■ TRY IT
The expected result is an exact restatement of the data, free of pictures.

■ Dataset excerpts
- Opening Delimiter -

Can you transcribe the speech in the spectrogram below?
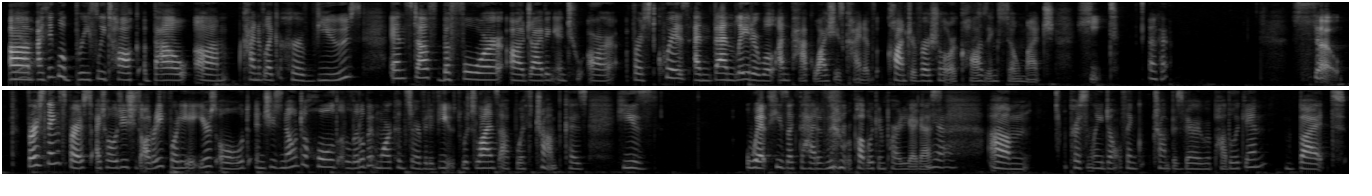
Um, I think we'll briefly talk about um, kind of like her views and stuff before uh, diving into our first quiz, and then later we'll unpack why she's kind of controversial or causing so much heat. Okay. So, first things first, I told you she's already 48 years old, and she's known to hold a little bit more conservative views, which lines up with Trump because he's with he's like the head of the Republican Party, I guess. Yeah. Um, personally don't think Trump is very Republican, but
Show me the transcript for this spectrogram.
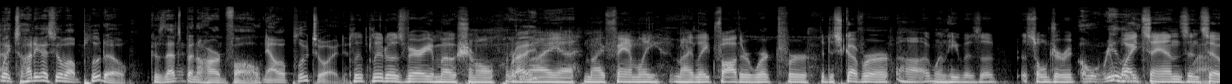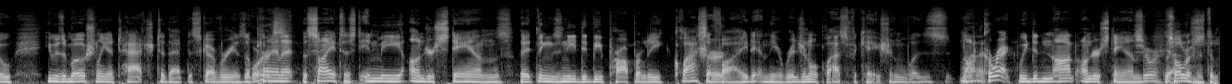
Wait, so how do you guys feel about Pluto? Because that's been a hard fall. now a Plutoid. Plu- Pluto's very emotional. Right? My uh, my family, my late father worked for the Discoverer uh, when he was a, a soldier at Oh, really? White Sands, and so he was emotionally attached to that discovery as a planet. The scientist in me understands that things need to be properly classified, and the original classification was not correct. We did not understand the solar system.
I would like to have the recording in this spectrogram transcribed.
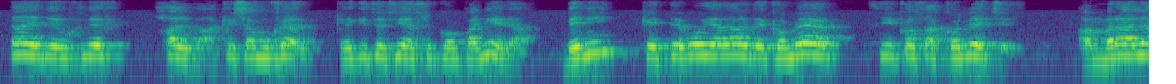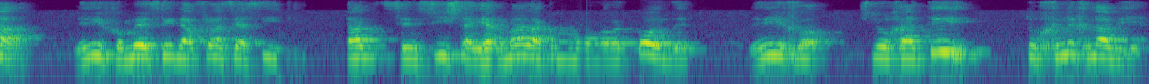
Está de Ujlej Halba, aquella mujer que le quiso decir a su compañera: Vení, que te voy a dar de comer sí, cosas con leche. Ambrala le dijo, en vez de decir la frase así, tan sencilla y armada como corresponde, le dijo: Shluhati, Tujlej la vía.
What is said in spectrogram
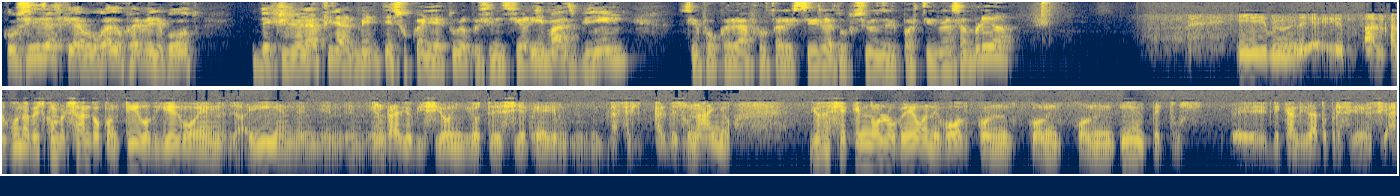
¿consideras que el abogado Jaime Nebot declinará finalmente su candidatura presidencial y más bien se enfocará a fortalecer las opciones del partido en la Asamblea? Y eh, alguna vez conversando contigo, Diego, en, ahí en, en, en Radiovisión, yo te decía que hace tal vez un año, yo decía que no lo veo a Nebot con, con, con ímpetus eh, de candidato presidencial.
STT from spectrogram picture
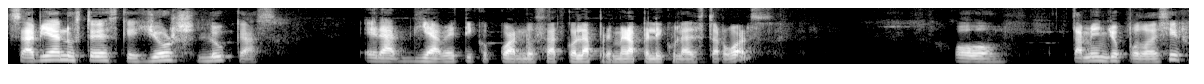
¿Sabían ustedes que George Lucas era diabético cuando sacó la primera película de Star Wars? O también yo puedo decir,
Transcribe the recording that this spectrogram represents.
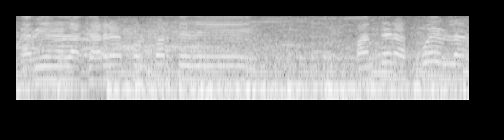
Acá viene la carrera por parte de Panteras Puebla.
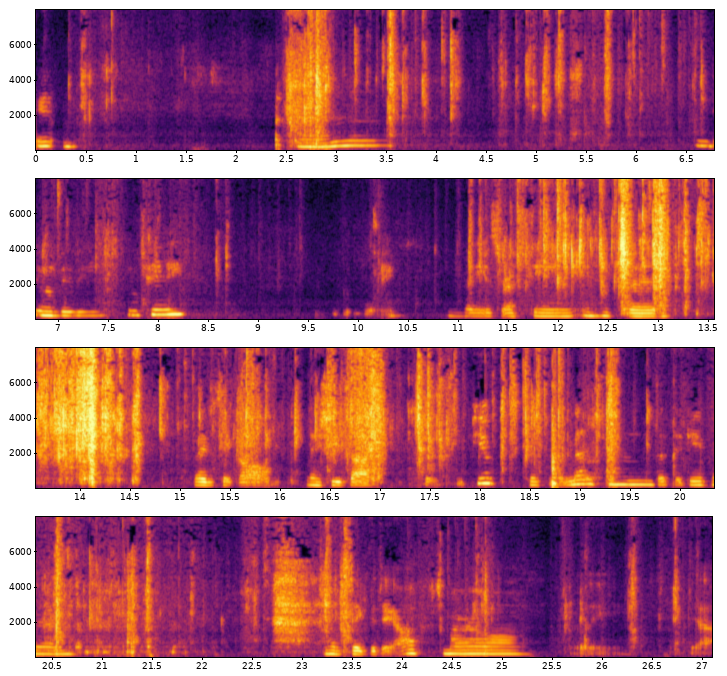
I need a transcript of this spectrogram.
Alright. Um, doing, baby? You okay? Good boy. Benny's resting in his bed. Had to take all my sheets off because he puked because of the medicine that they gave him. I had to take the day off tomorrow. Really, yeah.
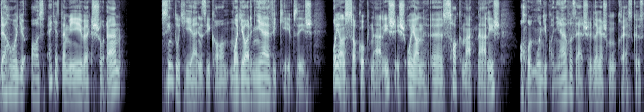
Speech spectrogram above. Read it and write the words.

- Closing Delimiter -

■ TASK OUTPUT
Can you transcribe the speech in the spectrogram below?
Um, I think we'll briefly talk about um, kind of like her views and stuff before uh, diving into our first quiz, and then later we'll unpack why she's kind of controversial or causing so much heat. Okay. So, first things first, I told you she's already 48 years old, and she's known to hold a little bit more conservative views, which lines up with Trump because he's with he's like the head of the Republican Party, I guess. Yeah. Um, personally don't think Trump is very Republican, but
Show me the transcript for this spectrogram.
Wait, so how do you guys feel about Pluto? Because that's been a hard fall. now a Plutoid. Plu- Pluto's very emotional. Right? My uh, my family, my late father worked for the Discoverer uh, when he was a, a soldier at Oh, really? White Sands, and so he was emotionally attached to that discovery as a planet. The scientist in me understands that things need to be properly classified, and the original classification was not correct. We did not understand the solar system.
I would like to have the recording in this spectrogram transcribed.
Está de Ujlej Halba, aquella mujer que le quiso decir a su compañera: Vení, que te voy a dar de comer sí, cosas con leche. Ambrala le dijo, en vez de decir la frase así, tan sencilla y armada como corresponde, le dijo: Shluhati, Tujlej la vía.
What is said in spectrogram
¿consideras que el abogado Jaime Nebot declinará finalmente su candidatura presidencial y más bien se enfocará a fortalecer las opciones del partido en la Asamblea? Y eh, alguna vez conversando contigo, Diego, en, ahí en, en, en Radiovisión, yo te decía que hace tal vez un año, yo decía que no lo veo a Nebot con, con, con ímpetus eh, de candidato presidencial.
STT from spectrogram picture
¿Sabían ustedes que George Lucas era diabético cuando sacó la primera película de Star Wars? O también yo puedo decir,
Transcribe the recording that this spectrogram represents.
Acá viene la carrera por parte de Panteras Puebla.
I need a transcript of this spectrogram.
Alright. Um, doing, baby? You okay? Good boy. Benny's resting in his bed. Had to take all my sheets off because he puked because of the medicine that they gave him. I had to take the day off tomorrow. Really, yeah.
Speech spectrogram above. Read it and write the words.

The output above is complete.